I gave her the name “leanne Shee” as it’s a play on the Irish words “Leannan Sidhe”. The leannan Sidhe are irish fairy folk. They are generally depicted as a beautiful muse who falls in love with and offers inspiration to a bard in exchange for for his love and devotion. However, although this results in him composing wonderful works of music, it also drives him into madness and premature death. But hey, that’s the celts for you. They love a happy ending.
Playing harp in a hall full of my peers, as well as more than one historical musician wasn’t scary. It was terrifying. So I found a quiet spot and sat with my back against the wall. Then I placed Leanne on my lap and my fingers on her strings. I then waited a few seconds as I took a deep breath or two, then started to play.
Thankfully I got many compliments for my playing and more than one person was surprised when the fool proved that he could actually knock out a half decent tune or two. Hitting all the right notes, just not necessarily in the right order. One stall holder was so impressed that he felt compelled to leave his stall and come over and compliment me. Telling me that I was the best live music he’d heard all weekend! It was only latter that I realized that I was the only live music he’d heard all weekend.
A good friend of mine, Chad, was so impressed that he put a clip of it on youtube. Which can be viewed here
Dr T. Bottom must of seen how nervous I was as he offered me yet another taster to calm my nerves. This time it was a drink known as “Cloudy water”. My view of which is thus:

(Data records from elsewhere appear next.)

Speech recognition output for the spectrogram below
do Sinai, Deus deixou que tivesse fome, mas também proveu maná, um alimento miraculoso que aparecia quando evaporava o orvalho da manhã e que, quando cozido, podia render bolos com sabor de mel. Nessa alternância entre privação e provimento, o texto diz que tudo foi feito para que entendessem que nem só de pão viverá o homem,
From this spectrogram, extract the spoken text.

If you had a good night last night and awoke with a cloudy head, then cloudy water is what you need. It will not only clear your head with all the vigour of a blackboard eraser, but also (if drunk in sufficient quantity), knock you out again until tal pain has past. An aniseed based drink that is not so much a pernod, more of a per-yes. As in “purrrrrrrr yes, oh yes, I need a bottle of that”.
I must say that I was quite impressed and surprised by people’s reaction to my harp playing and, encouraged by their compliments, spent the day swapping between walk-about, shows and harp playing.

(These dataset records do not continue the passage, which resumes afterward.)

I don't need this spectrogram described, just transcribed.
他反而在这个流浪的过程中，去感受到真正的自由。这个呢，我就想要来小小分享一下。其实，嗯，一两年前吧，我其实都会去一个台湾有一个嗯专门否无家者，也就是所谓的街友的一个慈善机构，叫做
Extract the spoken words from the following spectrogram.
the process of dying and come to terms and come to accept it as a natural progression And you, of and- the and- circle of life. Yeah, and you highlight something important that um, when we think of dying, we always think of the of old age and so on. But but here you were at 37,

Then 4 o’clock came and the fair came to a close. So, with harp in hand and goodies galore, I headed home, not as rich as I’d hoped (for I’d spent more than I’d meant to) but happy and (dare I say it, yes I dare) proud, not of my harp playing skills, but rather of the fact that I’d been brave enough to try playing in front of my peers.

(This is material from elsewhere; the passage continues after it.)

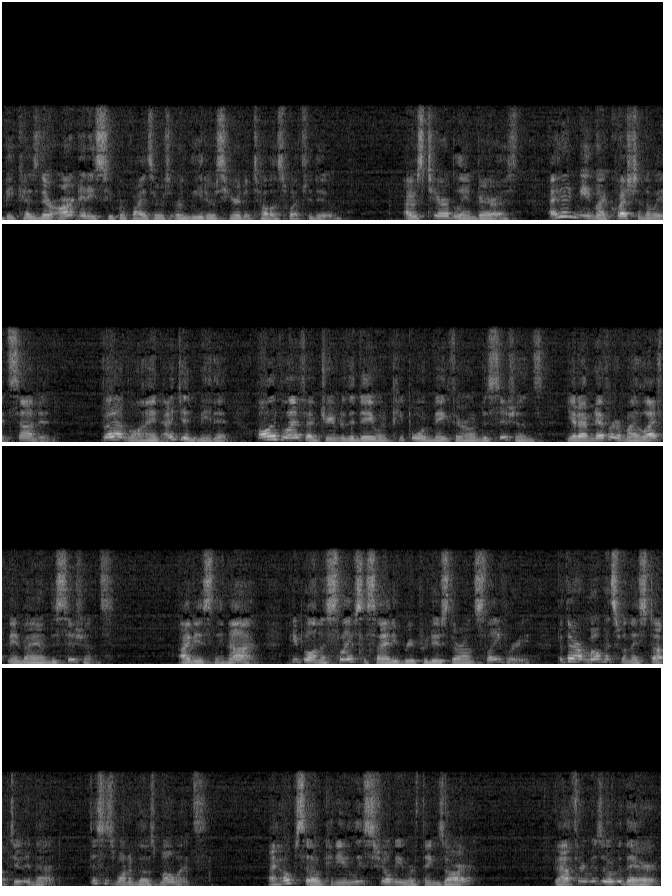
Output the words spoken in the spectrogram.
because there aren't any supervisors or leaders here to tell us what to do. I was terribly embarrassed. I didn't mean my question the way it sounded. But I'm lying. I did mean it. All of life I've dreamed of the day when people would make their own decisions, yet I've never in my life made my own decisions. Obviously not. People in a slave society reproduce their own slavery, but there are moments when they stop doing that. This is one of those moments. I hope so. Can you at least show me where things are? Bathroom is over there.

So, having read my review of one of Britain’s best living history fairs, are you sorry you missed it? Well fear not oh ardent readers, for this momentous event is now so popular that it happens not just once, but twice a year! Always in October and February, and always with loads and loads of free entertainment. So dig out your diaries and make a date for the 18th and 19th of February when woodgreen animal centre will once again pay host to The Cambridge Living History Fair.
Lastly, if you scroll down to the bottom of the page. You will see that there is an app that allows you to sign up to my newsletter. Don’t worry, I’ll not inundate you with loads of rubbish, but I will occasionally contact you with a list of events I’m attending. Many of which are free. It will also contain links to websites offering discounted entry to events as well as previously unseen clips of yours truly in action. So go on, take the plunge. I dare you.
Finally, if you’re enjoying these blogs, please leave a comment on the comments part. It’s not only nice to get feedback, but it also helps with my google ranking.
So until next time I bid you all adue and fare thee well.